### [Problem to work on]
Please give back the listing below word for word and drop any images.

====

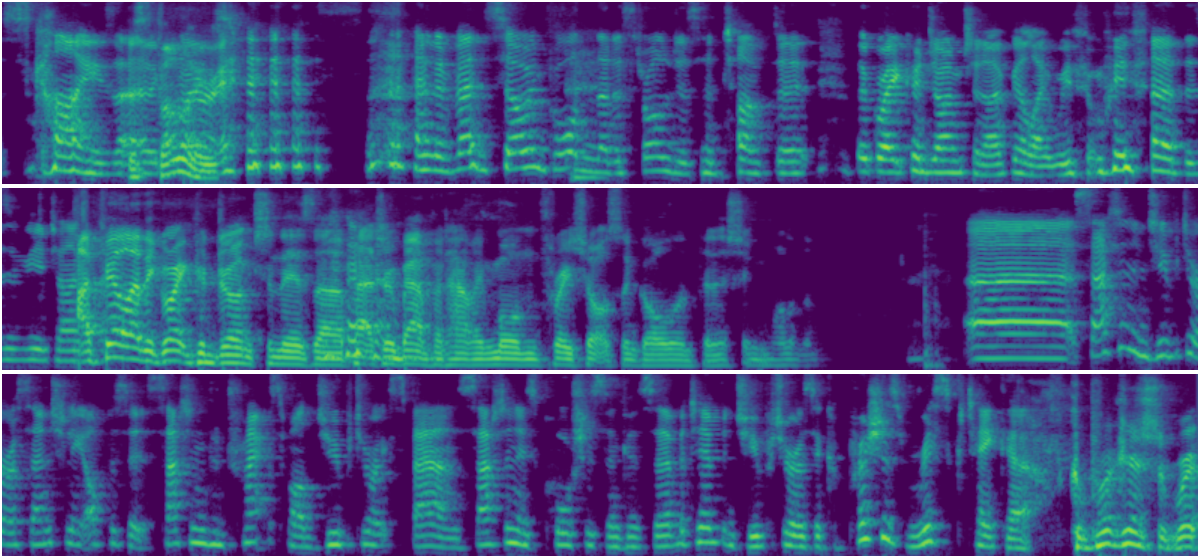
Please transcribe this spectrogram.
Skies. An event so important that astrologers had dubbed it the Great Conjunction. I feel like we've we've heard this a few times. I feel like the Great Conjunction is uh, Patrick Bamford having more than three shots on goal and finishing one of them. Uh, Saturn and Jupiter are essentially opposite. Saturn contracts while Jupiter expands. Saturn is cautious and conservative, and Jupiter is a capricious risk taker. Capricious, ri-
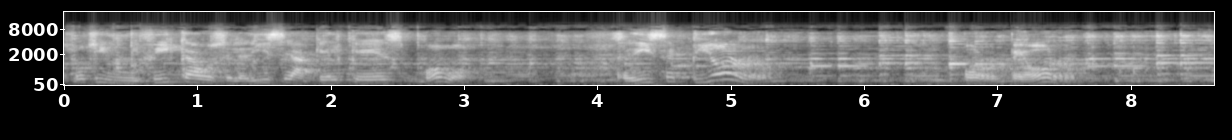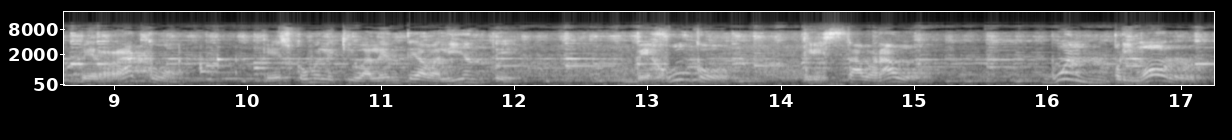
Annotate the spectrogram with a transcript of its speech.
Eso significa o se le dice aquel que es bobo. Se dice peor, por peor. Berraco, que es como el equivalente a valiente. Bejuco, que está bravo. Buen primor,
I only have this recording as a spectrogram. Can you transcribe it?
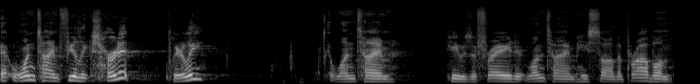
At one time, Felix heard it clearly. At one time, he was afraid. At one time, he saw the problem,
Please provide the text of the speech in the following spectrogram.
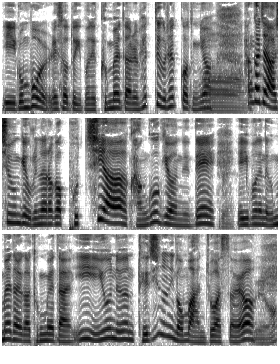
이 롬볼에서도 이번에 금메달을 획득을 했거든요. 어. 한 가지 아쉬운 게 우리나라가 보치아 강국이었는데 네. 예, 이번에는 은메달과 동메달. 이 이유는 돼지 눈이 너무 안 좋았어요. 왜요?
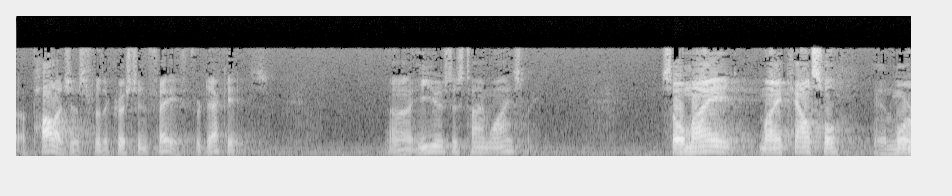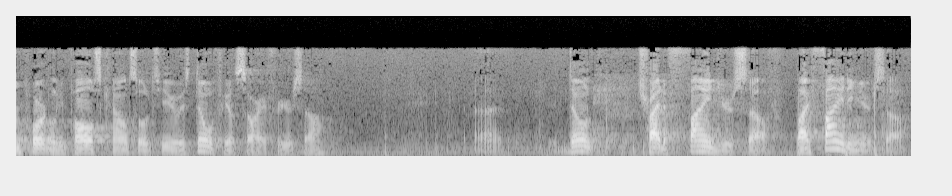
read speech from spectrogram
apologist for the Christian faith for decades. Uh, he used his time wisely. So my my counsel, and more importantly, Paul's counsel to you is: don't feel sorry for yourself. Uh, don't try to find yourself by finding yourself.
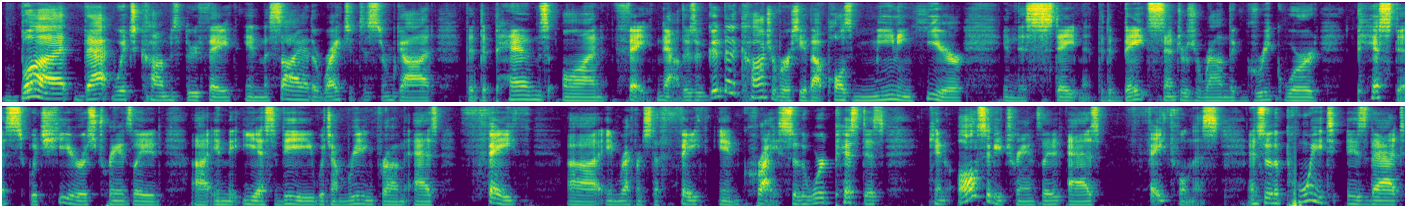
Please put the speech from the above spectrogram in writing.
but that which comes through faith in Messiah, the righteousness from God that depends on faith. Now, there's a good bit of controversy about Paul's meaning here in this statement. The debate centers around the Greek word pistis, which here is translated uh, in the ESV, which I'm reading from, as faith uh, in reference to faith in Christ. So the word pistis can also be translated as faithfulness. And so the point is that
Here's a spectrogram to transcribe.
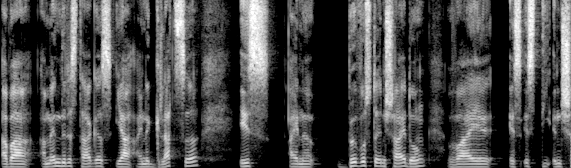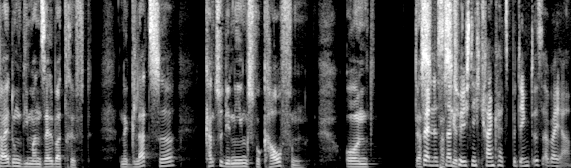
Aber am Ende des Tages, ja, eine Glatze ist eine bewusste Entscheidung, weil es ist die Entscheidung, die man selber trifft. Eine Glatze kannst du dir nirgendwo kaufen. Und das Wenn es natürlich nicht krankheitsbedingt ist, aber ja.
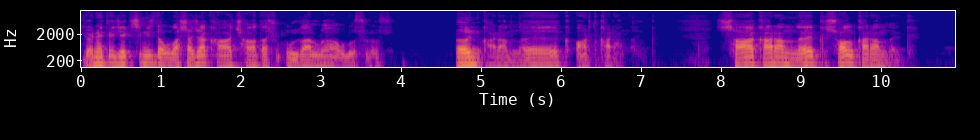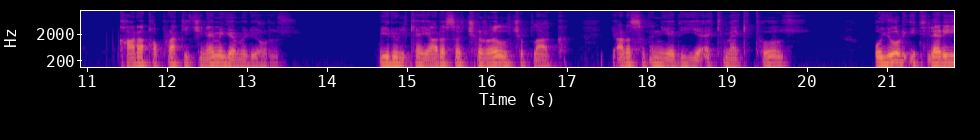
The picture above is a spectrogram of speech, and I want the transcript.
Yöneteceksiniz de ulaşacak ha çağdaş uygarlığa ulusunuz. Ön karanlık, art karanlık. Sağ karanlık, sol karanlık. Kara toprak içine mi gömülüyoruz? Bir ülke yarısı çırıl çıplak, yarısının yediği ekmek tuz. Uyur itleri,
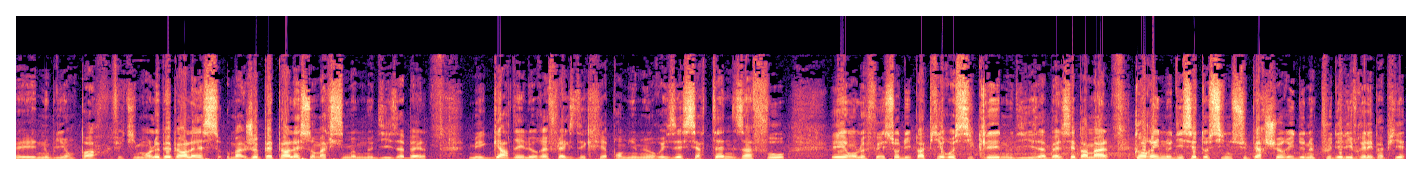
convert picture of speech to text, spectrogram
Et n'oublions pas, effectivement, le paperless, je paperless au maximum, nous dit Isabelle, mais gardez le réflexe d'écrire pour mieux mémoriser certaines infos. Et on le fait sur du papier recyclé, nous dit Isabelle, c'est pas mal. Corinne nous dit c'est aussi une supercherie de ne plus délivrer les papiers,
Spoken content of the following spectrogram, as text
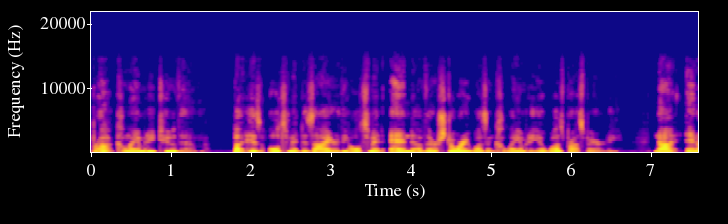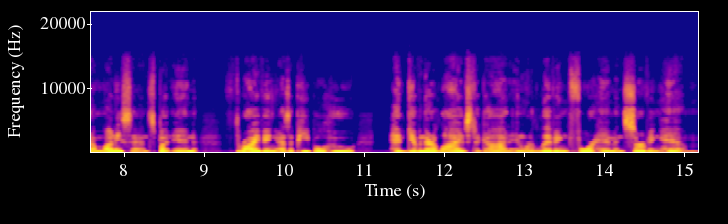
brought calamity to them. But his ultimate desire, the ultimate end of their story wasn't calamity, it was prosperity. Not in a money sense, but in thriving as a people who had given their lives to God and were living for Him and serving Him.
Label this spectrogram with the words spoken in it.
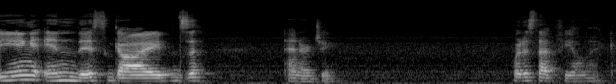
being in this guide's energy. What does that feel like?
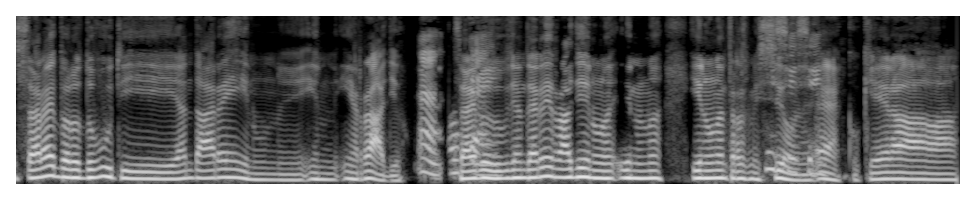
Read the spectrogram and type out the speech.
Sarebbero dovuti andare in, un, in, in radio. Ah, Sarebbero ok. dovuti andare in radio in una, in una, in una Sì, trasmissione. sì, sì. Ecco, che era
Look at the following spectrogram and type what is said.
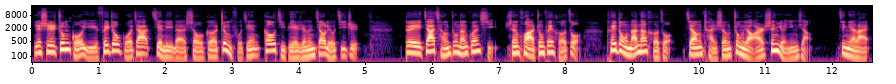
也是中国与非洲国家建立的首个政府间高级别人文交流机制。对加强中南关系、深化中非合作、推动南南合作将产生重要而深远影响。近年来，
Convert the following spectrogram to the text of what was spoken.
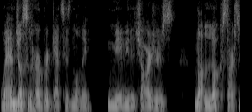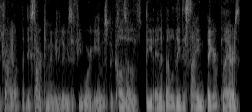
when Justin Herbert gets his money, maybe the Chargers not luck starts to dry up, but they start to maybe lose a few more games because of the inability to sign bigger players.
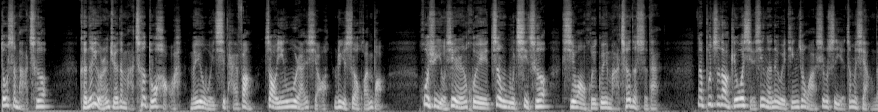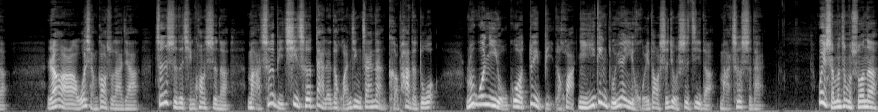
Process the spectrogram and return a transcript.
都是马车。可能有人觉得马车多好啊，没有尾气排放，噪音污染小，绿色环保。或许有些人会憎恶汽车，希望回归马车的时代。那不知道给我写信的那位听众啊，是不是也这么想的？然而啊，我想告诉大家，真实的情况是呢，马车比汽车带来的环境灾难可怕的多。如果你有过对比的话，你一定不愿意回到十九世纪的马车时代。为什么这么说呢？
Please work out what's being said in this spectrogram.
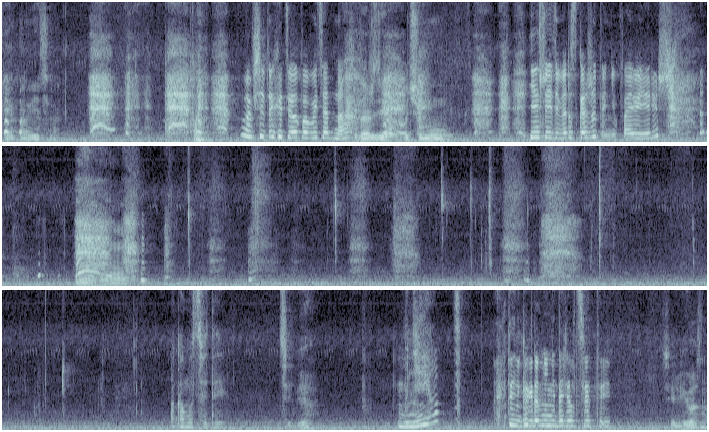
Приятного вечера. Вообще-то хотела побыть одна. Подожди, а почему? Если я тебе расскажу, ты не поверишь. Не, ну... А кому цветы? Тебе? Мне? Ты никогда мне не дарил цветы. Серьезно?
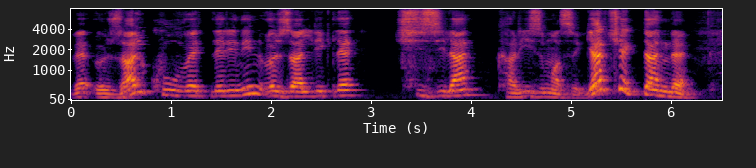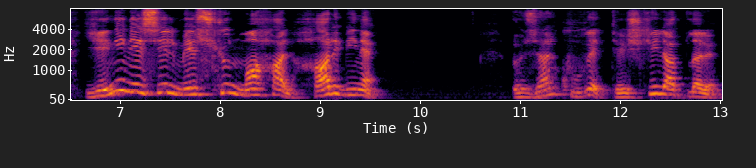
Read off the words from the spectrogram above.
ve özel kuvvetlerinin özellikle çizilen karizması gerçekten de yeni nesil meskun mahal harbine özel kuvvet teşkilatları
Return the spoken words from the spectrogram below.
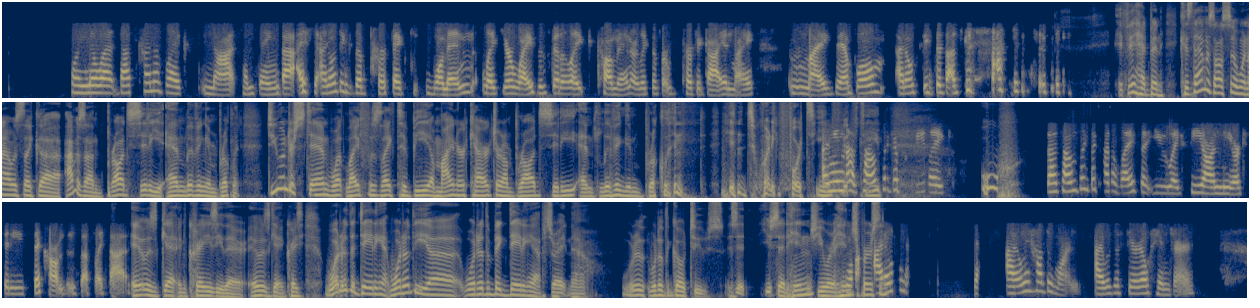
Well, you know what? That's kind of like not something that I I don't think the perfect woman, like your wife, is gonna like come in, or like the per- perfect guy in my in my example. I don't think that that's gonna happen to me. If it had been, because that was also when I was like, uh, I was on Broad City and living in Brooklyn. Do you understand what life was like to be a minor character on Broad City and living in Brooklyn in 2014? I mean, that sounds like a pretty like Ooh, that sounds like the kind of life that you like see on New York City sitcoms and stuff like that. it was getting crazy there. It was getting crazy. What are the dating? app- What are the uh, what are the big dating apps right now? What are what are the go tos? Is it you said Hinge? You were a Hinge Well, person. I only, yeah, I only had the one. I was a serial hinger.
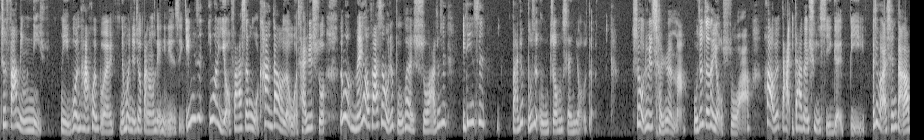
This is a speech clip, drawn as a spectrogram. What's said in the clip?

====

### [Your solution]
Please transcribe this spectrogram.
Skies. An event so important that astrologers had dubbed it the Great Conjunction. I feel like we've we've heard this a few times. I feel like the Great Conjunction is uh, Patrick Bamford having more than three shots on goal and finishing one of them. Uh, Saturn and Jupiter are essentially opposite. Saturn contracts while Jupiter expands. Saturn is cautious and conservative, and Jupiter is a capricious risk taker. Capricious, ri-
Annotate the spectrogram with a transcript of its speech.
Eso significa o se le dice aquel que es bobo. Se dice peor, por peor. Berraco, que es como el equivalente a valiente. Bejuco, que está bravo. Buen primor,
I only have this recording as a spectrogram. Can you transcribe it?
At one time, Felix heard it clearly. At one time, he was afraid. At one time, he saw the problem,
Please provide the text of the speech in the following spectrogram.
이 롬볼에서도 이번에 금메달을 획득을 했거든요. 어. 한 가지 아쉬운 게 우리나라가 보치아 강국이었는데 네. 예, 이번에는 은메달과 동메달. 이 이유는 돼지 눈이 너무 안 좋았어요. 왜요?
read speech from spectrogram
apologist for the Christian faith for decades. Uh, he used his time wisely. So my my counsel, and more importantly, Paul's counsel to you is: don't feel sorry for yourself. Uh, don't try to find yourself by finding yourself.
Please put the speech from the above spectrogram in writing.
but that which comes through faith in Messiah, the righteousness from God that depends on faith. Now, there's a good bit of controversy about Paul's meaning here in this statement. The debate centers around the Greek word pistis, which here is translated uh, in the ESV, which I'm reading from, as faith uh, in reference to faith in Christ. So the word pistis can also be translated as faithfulness. And so the point is that
Here's a spectrogram to transcribe.
Aber am Ende des Tages, ja, eine Glatze ist eine bewusste Entscheidung, weil es ist die Entscheidung, die man selber trifft. Eine Glatze kannst du dir nirgendwo kaufen. Und das Wenn es natürlich nicht krankheitsbedingt ist, aber ja.
The picture above is a spectrogram of speech, and I want the transcript.
Yöneteceksiniz de ulaşacak ha çağdaş uygarlığa ulusunuz. Ön karanlık, art karanlık. Sağ karanlık, sol karanlık. Kara toprak içine mi gömülüyoruz? Bir ülke yarısı çırıl çıplak, yarısının yediği ekmek tuz. Uyur itleri,
convert picture of speech to text, spectrogram
Et n'oublions pas, effectivement, le paperless, je paperless au maximum, nous dit Isabelle, mais gardez le réflexe d'écrire pour mieux mémoriser certaines infos. Et on le fait sur du papier recyclé, nous dit Isabelle, c'est pas mal. Corinne nous dit c'est aussi une supercherie de ne plus délivrer les papiers,
Spoken content of the following spectrogram, as text
brought calamity to them. But his ultimate desire, the ultimate end of their story wasn't calamity, it was prosperity. Not in a money sense, but in thriving as a people who had given their lives to God and were living for Him and serving Him.
Label this spectrogram with the words spoken in it.
being in this guide's energy. What does that feel like?
Read the spectrogram and type out the speech.
Sarebbero dovuti andare in, un, in, in radio. Ah, Sarebbero ok. dovuti andare in radio in una, in una, in una Sì, trasmissione. sì, sì. Ecco, che era
Look at the following spectrogram and type what is said.
也是中国与非洲国家建立的首个政府间高级别人文交流机制。对加强中南关系、深化中非合作、推动南南合作将产生重要而深远影响。近年来，
Convert the following spectrogram to the text of what was spoken.
when Justin Herbert gets his money, maybe the Chargers not luck starts to dry up, but they start to maybe lose a few more games because of the inability to sign bigger players.
Process the spectrogram and return a transcript.
都是马车。可能有人觉得马车多好啊，没有尾气排放，噪音污染小，绿色环保。或许有些人会憎恶汽车，希望回归马车的时代。那不知道给我写信的那位听众啊，是不是也这么想的？然而啊，我想告诉大家，真实的情况是呢，马车比汽车带来的环境灾难可怕的多。如果你有过对比的话，你一定不愿意回到十九世纪的马车时代。为什么这么说呢？
Please work out what's being said in this spectrogram.
Приятного вечера. Вообще-то хотела побыть одна. Подожди, а почему? Если я тебе расскажу, ты не поверишь. Не, ну... А кому цветы? Тебе? Мне? Ты никогда мне не дарил цветы. Серьезно?
Read off the words from the spectrogram above.
ve özel kuvvetlerinin özellikle çizilen karizması gerçekten de yeni nesil meskun mahal harbine özel kuvvet teşkilatları
Return the spoken words from the spectrogram below.
Well, you know what? That's kind of like not something that I I don't think the perfect woman, like your wife, is gonna like come in, or like the per- perfect guy in my in my example. I don't think that that's gonna happen to me. If it had been, because that was also when I was like, uh, I was on Broad City and living in Brooklyn. Do you understand what life was like to be a minor character on Broad City and living in Brooklyn in 2014? I mean, that sounds like a pretty like Ooh, that sounds like the kind of life that you like see on New York City sitcoms and stuff like that. it was getting crazy there. It was getting crazy. What are the dating? app- What are the uh, what are the big dating apps right now? What are what are the go tos? Is it you said Hinge? You were a Hinge Well, person. I only, yeah, I only had the one. I was a serial hinger.
This is a speech clip, drawn as a spectrogram. What's said in the clip?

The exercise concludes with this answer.